7. Protective Instincts
Some dogs may exhibit aggression as a result of their natural protective instincts. This is often seen in breeds that have been historically bred for guarding or protection purposes.
|Genetics||Some dogs may have a genetic predisposition towards aggression.|
|Early Life Experiences||The early experiences a dog has during critical periods of development can shape their behavior later in life.|
|Training and Socialization||The way a dog is trained and socialized can also influence their aggression levels.|
|Fear and Anxiety||Dogs that are fearful or anxious may exhibit aggression as a defensive response.|
|Medical Conditions||Some medical conditions can contribute to aggression in dogs.|
|Lack of Exercise and Mental Stimulation||Dogs that do not receive enough exercise or mental stimulation may redirect their energy into aggressive behaviors.|
|Protective Instincts||Some dogs exhibit aggression as a result of their natural protective instincts.|
Recognizing the Signs of Aggression in Dogs
It is important for dog owners to be able to recognize the signs of aggression in their pets.

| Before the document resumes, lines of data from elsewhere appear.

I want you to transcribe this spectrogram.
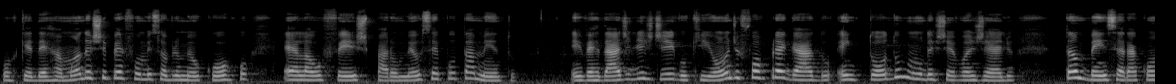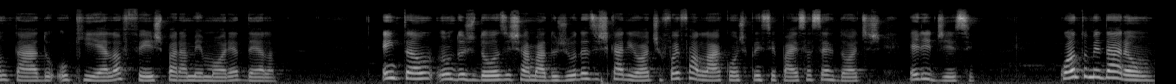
porque derramando este perfume sobre o meu corpo, ela o fez para o meu sepultamento. Em verdade lhes digo que onde for pregado em todo o mundo este evangelho, também será contado o que ela fez para a memória dela. Então, um dos doze, chamado Judas Iscariote, foi falar com os principais sacerdotes. Ele disse: Quanto me darão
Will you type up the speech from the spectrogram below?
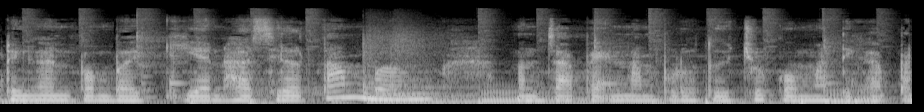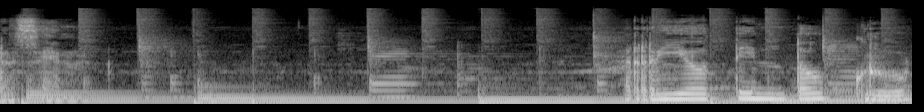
dengan pembagian hasil tambang mencapai 67,3 persen. Rio Tinto Group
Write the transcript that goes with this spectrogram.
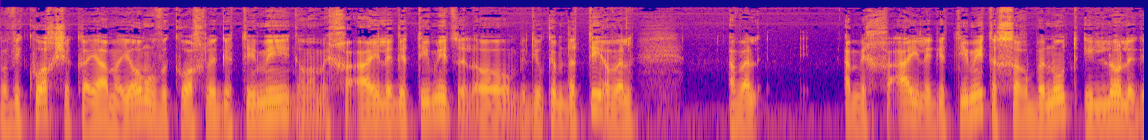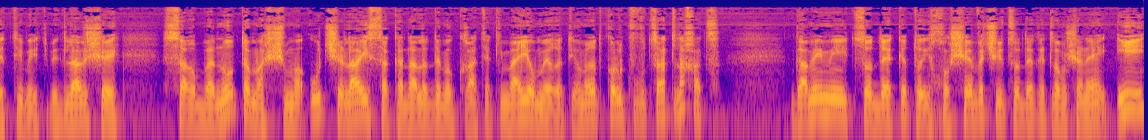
בוויכוח שקיים היום הוא ויכוח לגיטימי, גם המחאה היא לגיטימית, זה לא בדיוק עמדתי, אבל, אבל המחאה היא לגיטימית, הסרבנות היא לא לגיטימית, בגלל ש... סרבנות, המשמעות שלה היא סכנה לדמוקרטיה. כי מה היא אומרת? היא אומרת כל קבוצת לחץ, גם אם היא צודקת או היא חושבת שהיא צודקת, לא משנה, היא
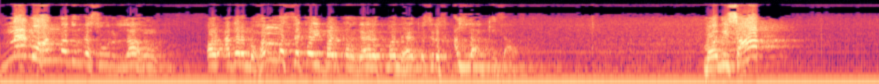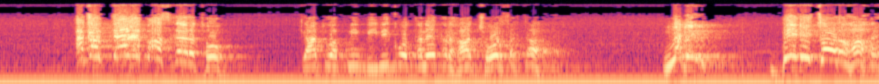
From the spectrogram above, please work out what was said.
मैं मोहम्मद रसूलुल्लाह हूँ। और अगर मोहम्मद से कोई बढ़कर गैरतमंद है तो सिर्फ़ अल्लाह की जात। मौलवी साहब, अगर तेरे पास गैरत हो, क्या तू अपनी बीवी को तने तन हाथ छोड़ सकता है? नबी, बीवी छोड़ रहा है।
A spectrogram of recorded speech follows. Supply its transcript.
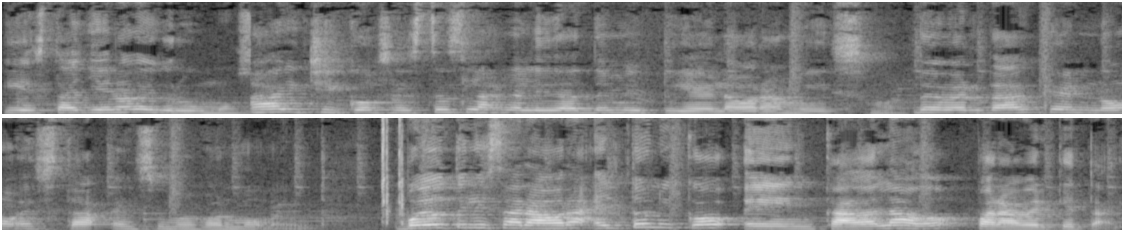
Y está llena de grumos. Ay chicos, esta es la realidad de mi piel ahora mismo. De verdad que no está en su mejor momento. Voy a utilizar ahora el tónico en cada lado para ver qué tal.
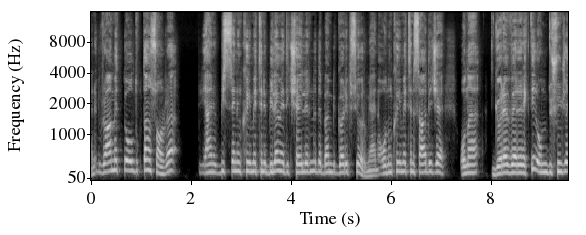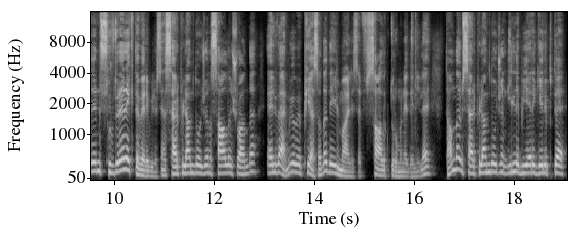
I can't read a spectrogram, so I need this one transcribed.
hani rahmetli olduktan sonra yani biz senin kıymetini bilemedik şeylerini de ben bir garipsiyorum. Yani onun kıymetini sadece ona görev vererek değil onun düşüncelerini sürdürerek de verebilirsin. Yani Serpil Hamdi Hoca'nın sağlığı şu anda el vermiyor ve piyasada değil maalesef sağlık durumu nedeniyle. Tam da bir Serpil Hamdi Hoca'nın ille bir yere gelip de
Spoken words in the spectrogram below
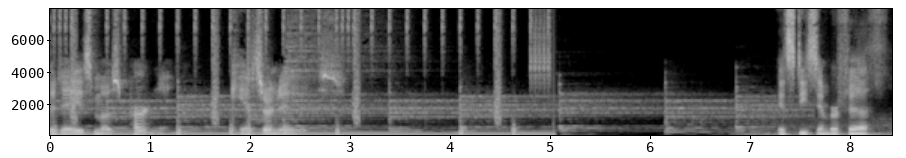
the day's most pertinent cancer news. It's December 5th,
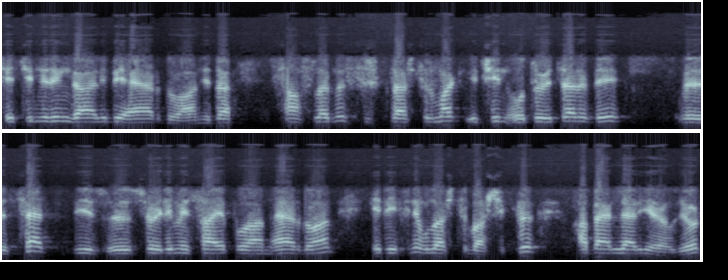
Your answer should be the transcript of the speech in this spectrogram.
seçimlerin galibi Erdoğan ya da saflarını sıklaştırmak için otoriter ve e, sert bir e, söyleme sahip olan Erdoğan hedefine ulaştı başlıklı haberler yer alıyor.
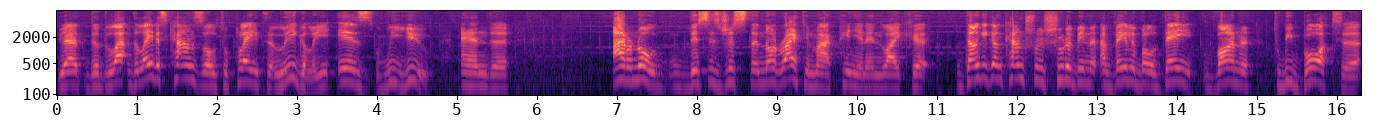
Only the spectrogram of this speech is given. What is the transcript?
You have the the, la the latest console to play it legally is Wii U, and uh, I don't know. This is just uh, not right in my opinion. And like uh, Donkey Kong Country should have been available day one to be bought uh,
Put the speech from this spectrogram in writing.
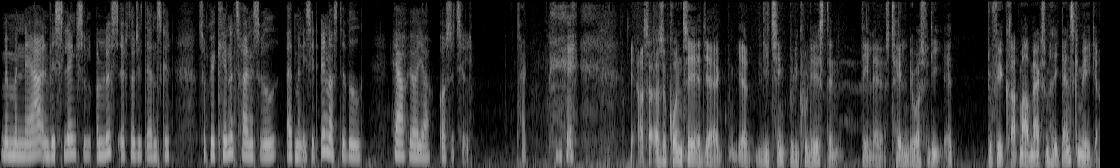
men man nærer en vis længsel og lyst efter det danske, som kan kendetegnes ved, at man i sit inderste ved, her hører jeg også til. Tak. Ja, og så, og så grunden til, at jeg, jeg lige tænkte, du lige kunne læse den del af talen, det var også fordi, at du fik ret meget opmærksomhed i danske medier,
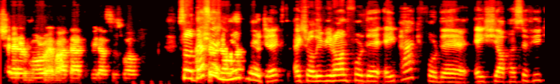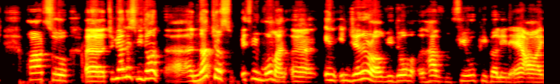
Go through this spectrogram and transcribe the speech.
share more about that with us as well. So that's sure a new project. Actually, we run for the APAC, for the Asia Pacific part. So uh, to be honest, we don't uh, not just between women. Uh, in in general, we do have few people in AI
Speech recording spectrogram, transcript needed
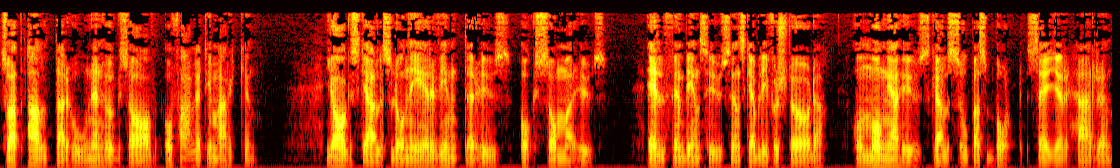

Aggression can manifest in various ways and can be directed towards humans or other animals. By understanding the signs of aggression, owners can take appropriate measures to prevent incidents and keep everyone safe.
1. Growling and Snapping: One of the most obvious signs of aggression in dogs is growling and snapping. When a dog feels threatened or is unhappy with a situation, they may growl or snap as a warning.
2. Barking and Lunging: Dogs may also exhibit aggression through barking and lunging. This can occur when they see something they perceive as a threat or when they are trying to establish dominance.
3. Stiff Body Language: Another sign of aggression is a stiff body posture. Aggressive dogs may hold their bodies rigidly, with their tail held high or tucked between their legs.
4. Raised Hackles: When a dog’s fur along the back and neck stands up, it is a sign of arousal and potential aggression. This is often accompanied by other aggressive behaviors.
5. Snarling and Showing Teeth: Snarling and showing teeth are clear signs of aggression. This behavior is often accompanied by a tense facial expression and a curled lip.
6. Biting: The ultimate display of aggression is biting. Dogs may bite when they feel threatened, cornered, or provoked. It is important to address aggressive behavior before it escalates to biting.
7. Guarding Behavior: Dogs may exhibit aggression when they are guarding resources such as food, toys, or territory. This can include growling, snapping, or biting to protect what they perceive as theirs.
8. Fearful Aggression: Some dogs may display aggression out of fear. This can occur when they feel trapped or overwhelmed and are trying to defend themselves.
9. Overstimulation: Dogs that become overly excited or overstimulated may exhibit aggressive behavior. This can happen during playtime or when they are surrounded by too much activity.
10. Body Posture and Facial Expressions: It is important to pay attention to a dog’s overall body posture and facial expressions. Aggressive dogs may have a tense body, erect ears, and a fixed stare. Their eyes may appear wide and focused, with dilated pupils.
Recognizing the signs of aggression in dogs is crucial for both the safety of the dog and those around them. If a dog displays any of these signs, it is important to seek the guidance of a professional dog trainer or behaviorist to address the underlying issues and ensure a safe and happy environment for everyone involved.